_What is required_
A single figure is the whole answer: the number of lines in the entries that contain "speech".

--- Records ---

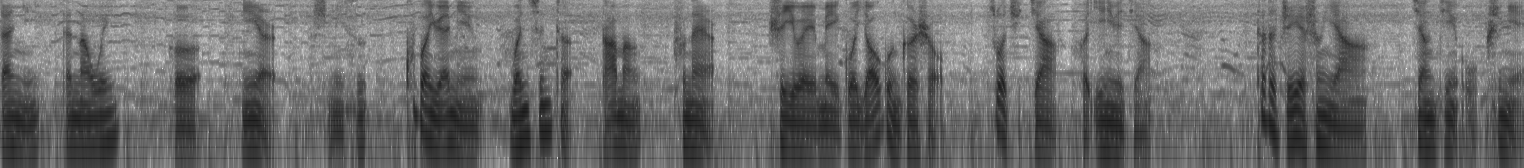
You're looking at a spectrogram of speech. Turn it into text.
丹尼·丹纳威和尼尔·史密斯。库珀原名文森特·达蒙·富奈尔，是一位美国摇滚歌手、作曲家和音乐家。他的职业生涯将近五十年，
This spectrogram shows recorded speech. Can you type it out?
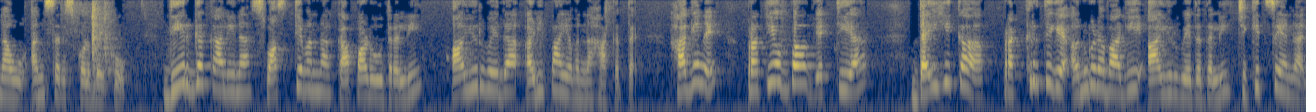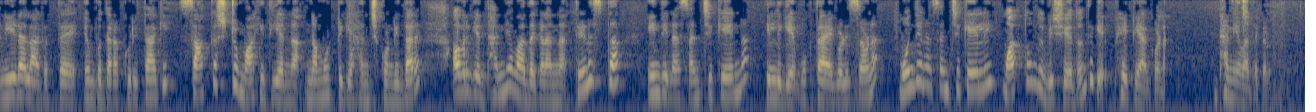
ನಾವು ಅನುಸರಿಸಿಕೊಳ್ಬೇಕು? ದೀರ್ಘಕಾಲೀನ ಸ್ವಾಸ್ಥ್ಯವನ್ನ ಕಾಪಾಡುವುದರಲ್ಲಿ ಆಯುರ್ವೇದ ಅಡಿಪಾಯವನ್ನ ಹಾಕುತ್ತೆ. ಹಾಗೇನೆ ಪ್ರತಿಯೊಬ್ಬ ವ್ಯಕ್ತಿಯ ದೈಹಿಕ ಪ್ರಕೃತಿಗೆ ಅನುಗುಣವಾಗಿ ಆಯುರ್ವೇದದಲ್ಲಿ ಚಿಕಿತ್ಸೆಯನ್ನ ನೀಡಲಾಗುತ್ತೆ ಎಂಬುದರ ಕುರಿತಾಗಿ ಸಾಕಷ್ಟು ಮಾಹಿತಿಯನ್ನ ನಮ್ಮೊಟ್ಟಿಗೆ ಹಂಚಿಕೊಂಡಿದ್ದಾರೆ. ಅವರಿಗೆ ಧನ್ಯವಾದಗಳನ್ನ ತಿಳಿಸ್ತಾ ಇಂದಿನ ಸಂಚಿಕೆಯನ್ನ ಇಲ್ಲಿಗೆ ಮುಕ್ತಾಯಗೊಳಿಸೋಣ. ಮುಂದಿನ ಸಂಚಿಕೆಯಲ್ಲಿ ಮತ್ತೊಂದು ವಿಷಯದೊಂದಿಗೆ ಭೇಟಿಯಾಗೋಣ. ಧನ್ಯವಾದಗಳು.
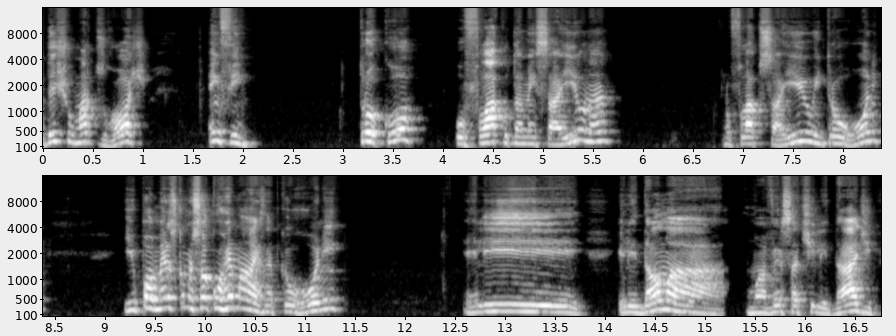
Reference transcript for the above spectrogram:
deixa o Marcos Rocha. Enfim, trocou. O Flaco também saiu, né? O Flaco saiu, entrou o Rony. E o Palmeiras começou a correr mais, né? Porque o Rony ele, ele dá uma, uma versatilidade,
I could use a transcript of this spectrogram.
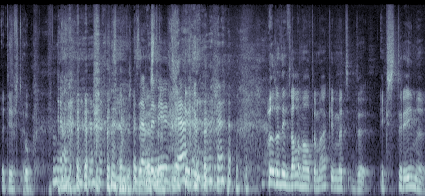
het heeft ook... Ja. We zijn benieuwd, ja. Wel, dat heeft allemaal te maken met de extreme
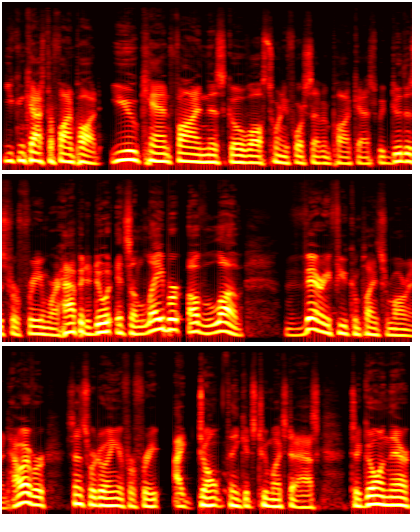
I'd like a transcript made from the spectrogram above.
you can cast a fine pod. You can find this GoVols 24 7 podcast. We do this for free and we're happy to do it. It's a labor of love very few complaints from our end. However, since we're doing it for free, I don't think it's too much to ask to go in there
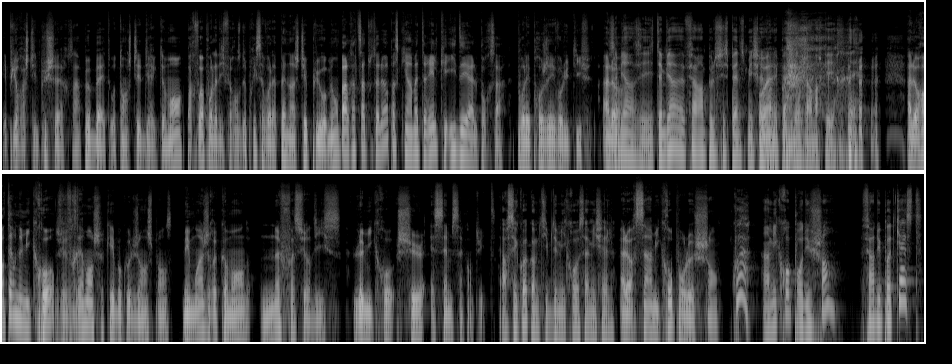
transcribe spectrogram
et puis en racheter une plus chère. C'est un peu bête. Autant acheter directement. Parfois, pour la différence de prix, ça vaut la peine d'acheter plus haut. Mais on parlera de ça tout à l'heure parce qu'il y a un matériel qui est idéal pour ça, pour les projets évolutifs. Alors, C'est bien. T'aimes bien faire un peu le suspense, Michel, Ouais. dans les podcasts, j'ai remarqué. Alors, en termes de micro, je vais vraiment choquer beaucoup de gens, je pense. Mais moi, je recommande 9 fois sur 10 le micro Shure SM58. Alors, c'est quoi comme type de micro, ça, Michel? Alors, c'est un micro pour le chant. Quoi? Un micro pour du chant? Faire du podcast?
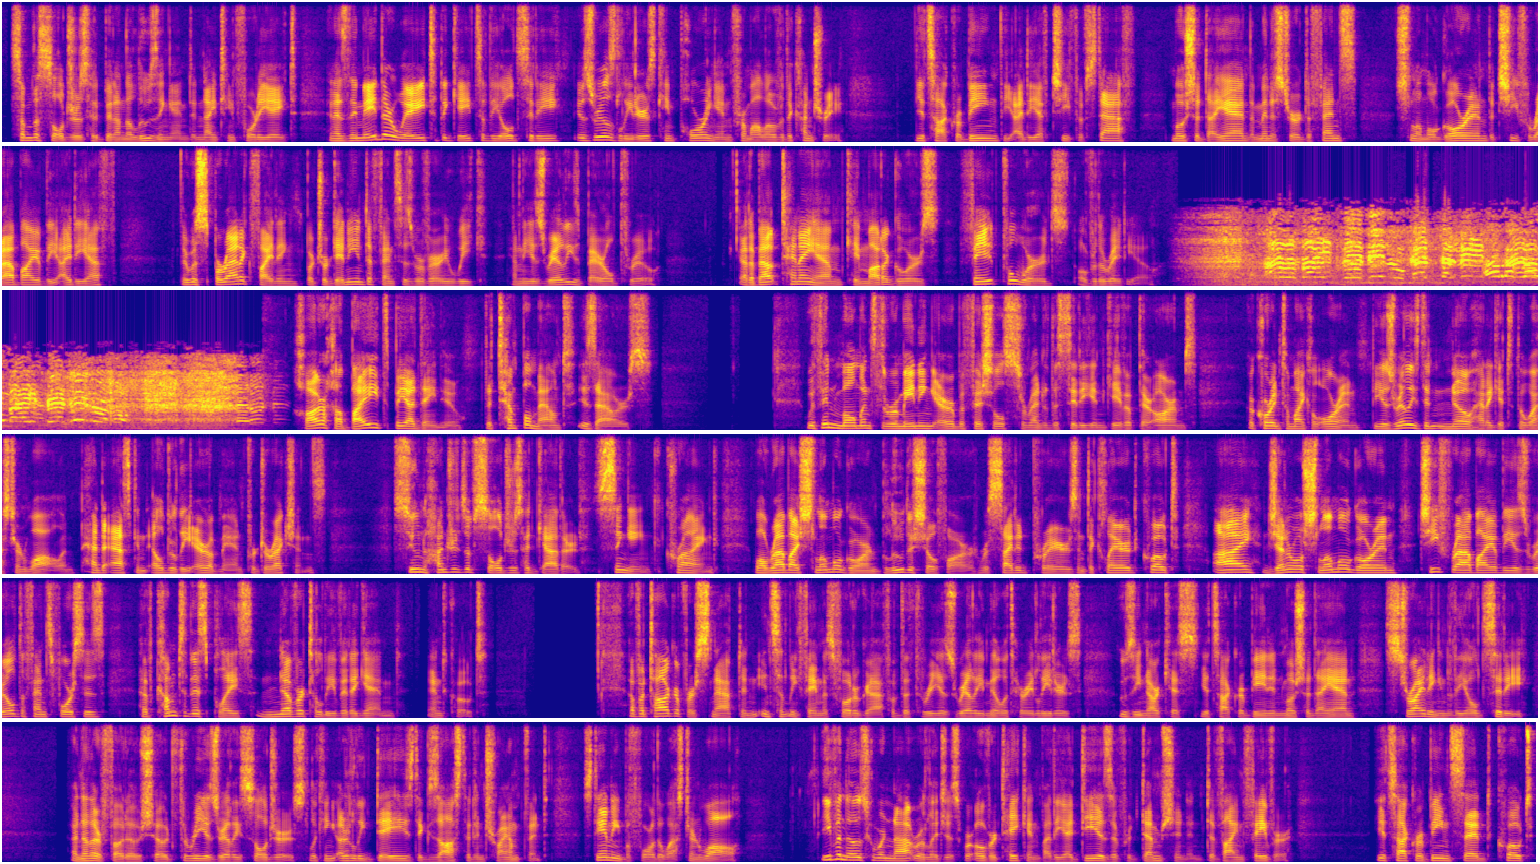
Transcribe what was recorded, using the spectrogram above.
Some of the soldiers had been on the losing end in 1948, and as they made their way to the gates of the old city, Israel's leaders came pouring in from all over the country. Yitzhak Rabin, the IDF chief of staff, Moshe Dayan, the minister of defense, Shlomo Goren, the chief rabbi of the IDF, there was sporadic fighting, but Jordanian defenses were very weak, and the Israelis barreled through. At about 10 a.m. came Gur's fateful words over the radio. Har Habayit Be'adenu, the Temple Mount is ours. Within moments, the remaining Arab officials surrendered the city and gave up their arms. According to Michael Oren, the Israelis didn't know how to get to the Western Wall and had to ask an elderly Arab man for directions. Soon hundreds of soldiers had gathered, singing, crying, while Rabbi Shlomo Goren blew the shofar, recited prayers, and declared, quote, I, General Shlomo Goren, Chief Rabbi of the Israel Defense Forces, have come to this place never to leave it again. End quote. A photographer snapped an instantly famous photograph of the three Israeli military leaders, Uzi Narkis, Yitzhak Rabin, and Moshe Dayan, striding into the old city. Another photo showed three Israeli soldiers, looking utterly dazed, exhausted, and triumphant, standing before the Western Wall. Even those who were not religious were overtaken by the ideas of redemption and divine favor. Yitzhak Rabin said, quote,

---

_The answer_
2